Chaska, Minnesota. – MyPillow CEO Mike Lindell filed the lawsuit after he saidas he sat outside a window at Hardee’s in Mankato, Minnesota, CBS Minnesota reports.
The lawsuit, filed on Tuesday, names FBI Director Christopher Wray as a defendant, as well as Attorney General Merrick Garland and the United States of America.
The lawsuit alleges that federal agents “did not have the authority to detain and interrogate Mr. Lindell against his will” and that Lindell’s First Amendment rights were violated because of “his efforts to inform the public about alleged fraud and alleged violations, which, in his opinion, took place in order to end the dependence on computerized voting and machines for counting votes in elections.
It also alleges that authorities tracked Lindell using location services in violation of his Fourth Amendment rights to stop and arrest, as well as his Fifth Amendment due process and Sixth Amendment rights.
Lindell said he uses the phone to conduct business. The lawsuit also alleges that the phone is programmed to control Lindell’s hearing aids.
The lawsuit seeks confirmation that Lindell’s rights have been violated, as well as the return of his mobile phone and any data that the FBI may have accessed, as well as a temporary restraining order against the defendants in the lawsuit.
Lindell, a vocal supporter of Donald Trump, backed the former president’s false claims that the 2020 election was stolen.
He said he waslast week and that his phone was seized by federal agents.
At least four FBI agents approached him after he ordered food from Hardy, Lindell said.
“I said, ‘Is this something to do with January 6th?'” Lindell said, referring toto the origins . “They said no.
Lindell said on Wednesday that FBI agents also asked him about the various flights he took.

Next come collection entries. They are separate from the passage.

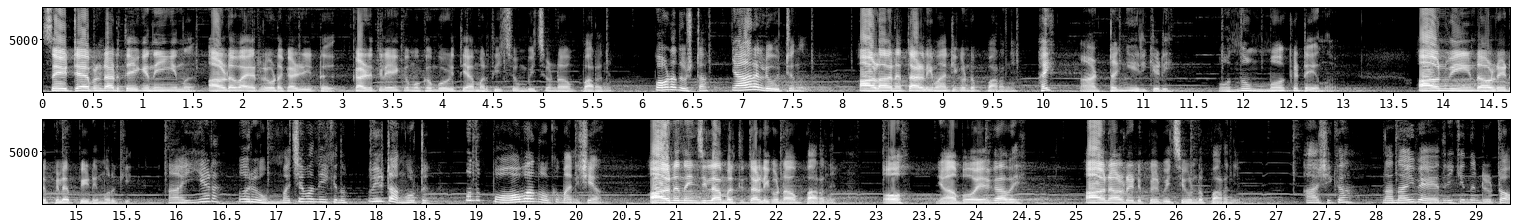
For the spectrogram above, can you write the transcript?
സേഫ് ടേബിളിന്റെ അടുത്തേക്ക് നീങ്ങിന്ന് അവളുടെ വയറിലൂടെ കഴിയിട്ട് കഴുത്തിലേക്ക് മുഖം പൂഴ്ത്തി അമർത്തി ചുംബിച്ചുകൊണ്ട് അവൻ പറഞ്ഞു പോടെ ദുഷ്ട ഞാനല്ല ഊറ്റുന്നു അവൾ അവനെ തള്ളി മാറ്റിക്കൊണ്ട് പറഞ്ഞു ഹൈ അട്ടങ്ങിയിരിക്കടി ഒന്ന് ഉമ്മോക്കട്ടെ എന്ന്. അവൻ വീണ്ടും അവളുടെ ഇടുപ്പിലെ പിടിമുറുക്കി അയ്യടാ ഒരു ഉമ്മച്ച വന്നിരിക്കുന്നു വീട്ടു അങ്ങോട്ട് ഒന്ന് പോവാൻ നോക്ക് മനുഷ്യ. അവന് നെഞ്ചിൽ അമർത്തി തള്ളിക്കൊണ്ട് അവൻ പറഞ്ഞു ഓ ഞാൻ പോയേക്കാവേ. അവൻ അവളുടെ ഇടുപ്പിൽ പിച്ചുകൊണ്ട് പറഞ്ഞു ആഷിക നന്നായി വേദനിക്കുന്നുണ്ട് കേട്ടോ.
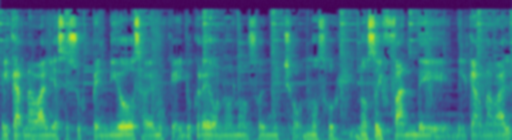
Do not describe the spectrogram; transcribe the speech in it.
El carnaval ya se suspendió, sabemos que yo creo, no, no soy mucho, no soy, no soy fan de, del carnaval,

Lindell said he told them he was traveling around the country meeting with elected officials.
“The attorneys general I’ve met with are mostly Republicans when I’m trying to get evidence in the Supreme Court,” Lindell told CBS Minnesota.

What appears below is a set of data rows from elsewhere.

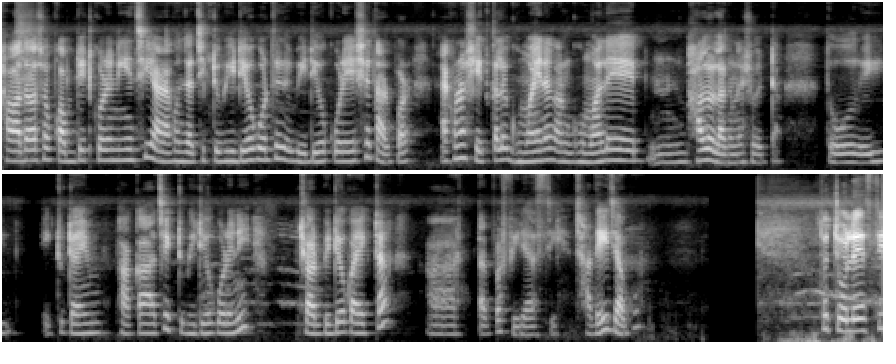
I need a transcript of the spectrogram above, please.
খাওয়া দাওয়া সব কমপ্লিট করে নিয়েছি। আর এখন যাচ্ছি একটু ভিডিও করতে। ভিডিও করে এসে তারপর এখন আর শীতকালে ঘুমাই না, কারণ ঘুমালে ভালো লাগে না শরীরটা। তো এই একটু টাইম ফাঁকা আছে, একটু ভিডিও করে নিই। শর্ট ভিডিও কয়েকটা, আর তারপর ফিরে আসছি। ছাদেই যাব। তো চলে এসেছি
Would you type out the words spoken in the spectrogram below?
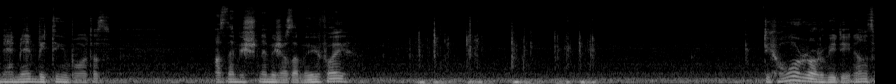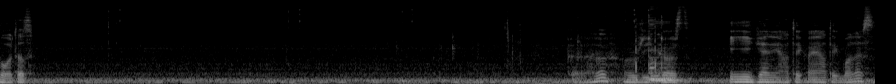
Nem, nem Vitin volt, az... Az nem is, nem is az a műfaj. The Horror Within, az volt az. Uh, Recursed. Igen, játék a játékban lesz.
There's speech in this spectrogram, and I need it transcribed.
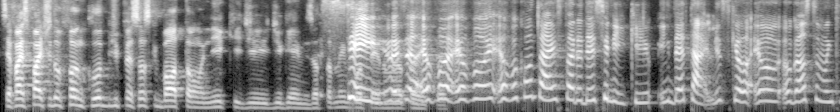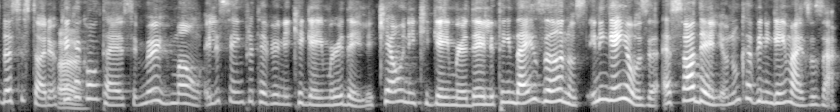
Você faz parte do fã-clube de pessoas que botam o nick de, de games, eu também Sim, mas eu, eu, vou, eu, vou, eu vou contar a história desse nick em detalhes, que eu, eu, eu gosto muito dessa história. O que ah. que acontece? Meu irmão, ele sempre teve o nick gamer dele, que é o nick gamer dele, tem 10 anos, e ninguém usa, é só dele, eu nunca vi ninguém mais usar.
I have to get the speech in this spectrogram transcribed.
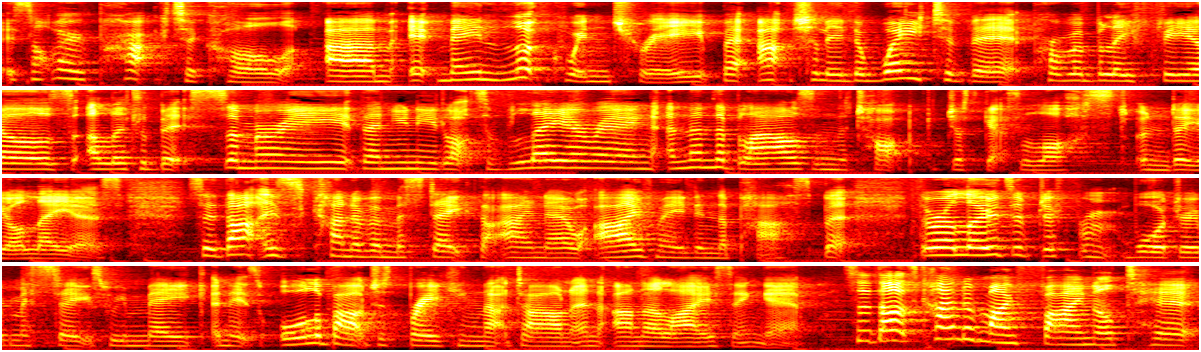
it's not very practical. Um, it may look wintry, but actually the weight of it probably feels a little bit summery. Then you need lots of layering and then the blouse and the top just gets lost under your layers. So that is kind of a mistake that I know I've made in the past, but there are loads of different wardrobe mistakes we make and it's all about just breaking that down and analyzing it. So that's kind of my final tip.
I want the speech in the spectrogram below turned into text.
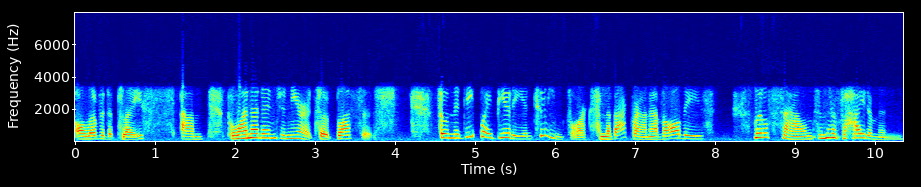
all over the place, um, but why not engineer it so it blesses? So in the Deep Wave Beauty and tuning forks in the background have all these little sounds and they're vitamins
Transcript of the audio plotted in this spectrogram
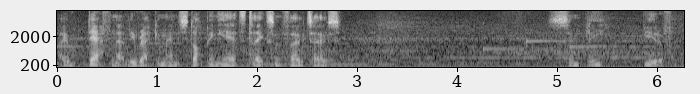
I would definitely recommend stopping here to take some photos. Simply beautiful.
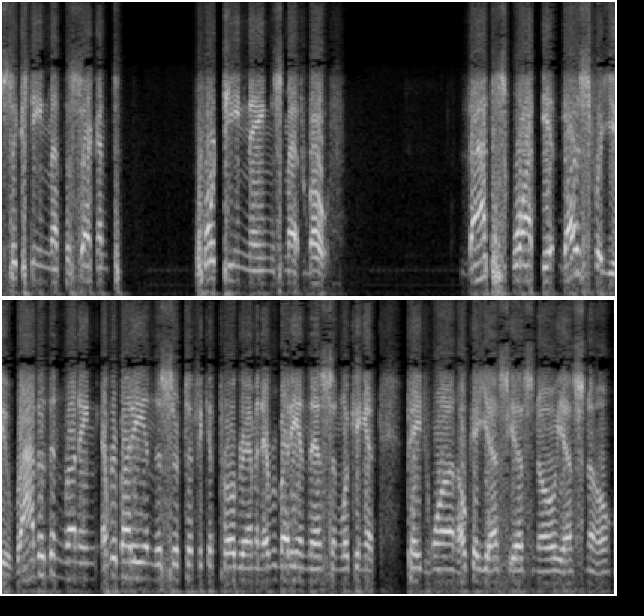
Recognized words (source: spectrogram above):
16 met the second, 14 names met both. That's what it does for you. Rather than running everybody in this certificate program and everybody in this and looking at page one, okay, yes, yes, no, yes, no,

Lindell described his interactions with the agents as “very polite” but emphasized that the seizure would not stop him from continuing to push his plans forward.

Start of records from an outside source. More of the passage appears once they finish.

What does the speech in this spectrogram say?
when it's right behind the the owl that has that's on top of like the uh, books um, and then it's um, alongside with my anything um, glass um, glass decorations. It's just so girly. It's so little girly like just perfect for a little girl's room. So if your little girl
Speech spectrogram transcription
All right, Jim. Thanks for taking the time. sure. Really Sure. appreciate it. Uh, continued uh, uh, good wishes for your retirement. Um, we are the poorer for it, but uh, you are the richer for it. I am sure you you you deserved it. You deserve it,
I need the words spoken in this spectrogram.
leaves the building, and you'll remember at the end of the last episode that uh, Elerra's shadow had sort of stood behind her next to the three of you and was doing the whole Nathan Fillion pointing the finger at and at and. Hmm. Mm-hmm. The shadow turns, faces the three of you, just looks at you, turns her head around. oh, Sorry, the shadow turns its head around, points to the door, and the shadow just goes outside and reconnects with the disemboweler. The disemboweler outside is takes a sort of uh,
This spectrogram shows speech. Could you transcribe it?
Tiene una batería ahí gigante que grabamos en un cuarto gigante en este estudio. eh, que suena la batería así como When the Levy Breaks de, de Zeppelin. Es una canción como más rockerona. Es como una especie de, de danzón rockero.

“Where should I go next? The same thing that I have been doing every day for the last year and a half: I spend 18 hours a day getting rid of these electronic voting machines,” he said.
Dominion and Smartmatic, two companies that make electronic voting machines, are suing Lindell for defamation; his own counterclaims against them were dismissed, as were dozens of other allegations of alleged election fraud across the country.